=== Work request ===
Although the records contain pictures, only their text should be reproduced, exactly as written.

=== Dataset ===
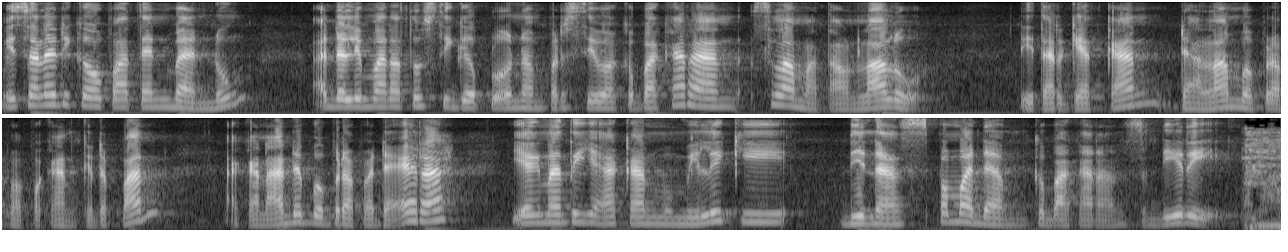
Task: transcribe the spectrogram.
misalnya di Kabupaten Bandung ada 536 peristiwa kebakaran selama tahun lalu. Ditargetkan dalam beberapa pekan ke depan akan ada beberapa daerah yang nantinya akan memiliki dinas pemadam kebakaran sendiri.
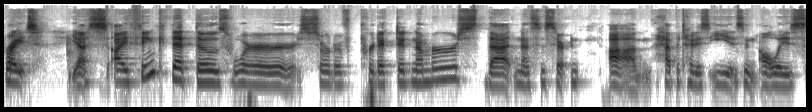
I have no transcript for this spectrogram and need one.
Right. Yes, I think that those were sort of predicted numbers that necessary um, hepatitis E isn't always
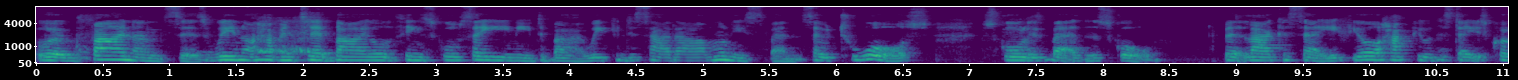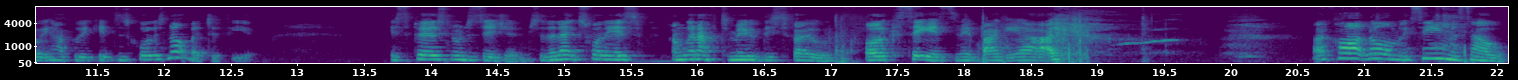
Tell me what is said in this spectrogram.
Um, finances, we're not having to buy all the things school say you need to buy. We can decide how our money's spent. So to us, school is better than school. But like I say, if you're happy with the status quo, you're happy with kids in school, it's not better for you. It's a personal decision. So the next one is I'm going to have to move this phone. All I can see is my baggy eye. I can't normally see myself.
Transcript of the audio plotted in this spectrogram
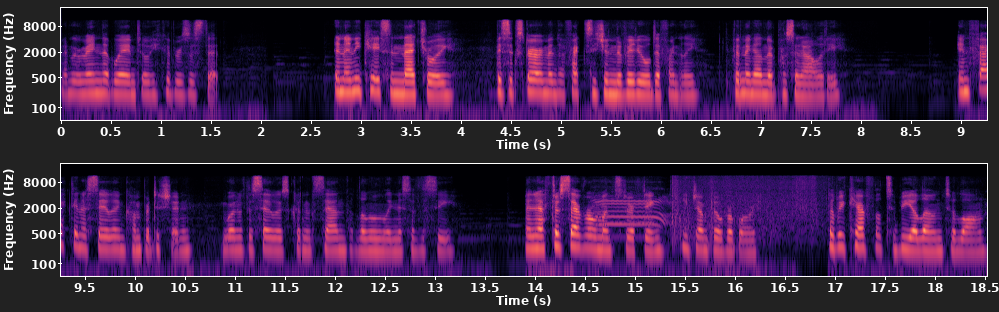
and remain that way until he could resist it. In any case, and naturally, this experiment affects each individual differently, depending on their personality. In fact, in a sailing competition, one of the sailors couldn't stand the loneliness of the sea, and after several months drifting, he jumped overboard. But be careful to be alone too long.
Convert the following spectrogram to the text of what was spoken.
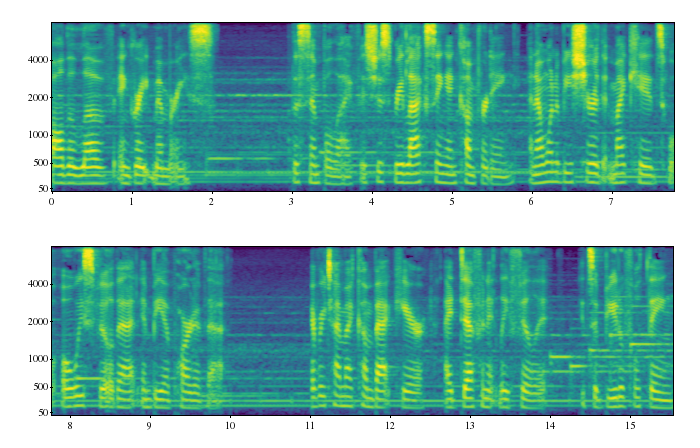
all the love and great memories. The simple life is just relaxing and comforting, and I want to be sure that my kids will always feel that and be a part of that. Every time I come back here, I definitely feel it. It's a beautiful thing.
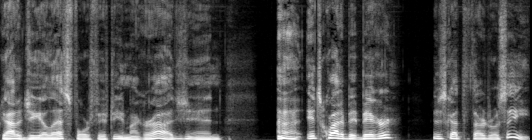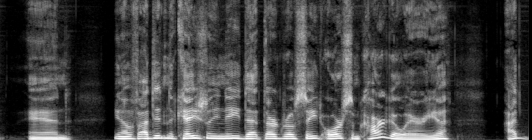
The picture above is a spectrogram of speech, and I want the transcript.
got a GLS 450 in my garage, and it's quite a bit bigger. It's got the third row seat, and you know, if I didn't occasionally need that third row seat or some cargo area, I'd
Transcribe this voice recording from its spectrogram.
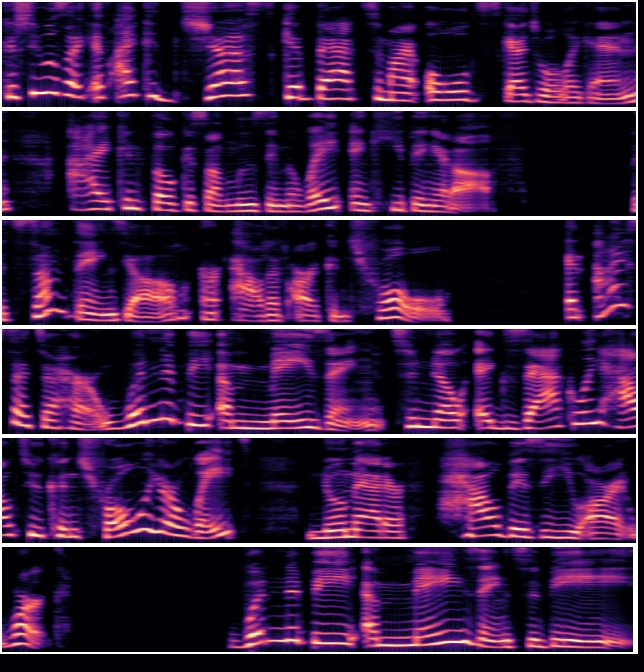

=== Result ===
Task: transcribe the spectrogram.
misalnya di Kabupaten Bandung ada 536 peristiwa kebakaran selama tahun lalu. Ditargetkan dalam beberapa pekan ke depan akan ada beberapa daerah yang nantinya akan memiliki dinas pemadam kebakaran sendiri.
I have no transcript for this spectrogram and need one.
Right. Yes, I think that those were sort of predicted numbers that necessary um, hepatitis E isn't always
Tell me what is said in this spectrogram.
Um, finances, we're not having to buy all the things school say you need to buy. We can decide how our money's spent. So to us, school is better than school. But like I say, if you're happy with the status quo, you're happy with kids in school, it's not better for you. It's a personal decision. So the next one is I'm going to have to move this phone. All I can see is my baggy eye. I can't normally see myself.
Transcript of the audio plotted in this spectrogram
and remain that way until he could resist it. In any case, and naturally, this experiment affects each individual differently, depending on their personality. In fact, in a sailing competition, one of the sailors couldn't stand the loneliness of the sea, and after several months drifting, he jumped overboard. But be careful to be alone too long.
Convert the following spectrogram to the text of what was spoken.
all the love and great memories. The simple life is just relaxing and comforting, and I want to be sure that my kids will always feel that and be a part of that. Every time I come back here, I definitely feel it. It's a beautiful thing.
The picture above is a spectrogram of speech, and I want the transcript.
got a GLS 450 in my garage, and it's quite a bit bigger. It's got the third row seat, and you know, if I didn't occasionally need that third row seat or some cargo area, I'd
Transcribe this voice recording from its spectrogram.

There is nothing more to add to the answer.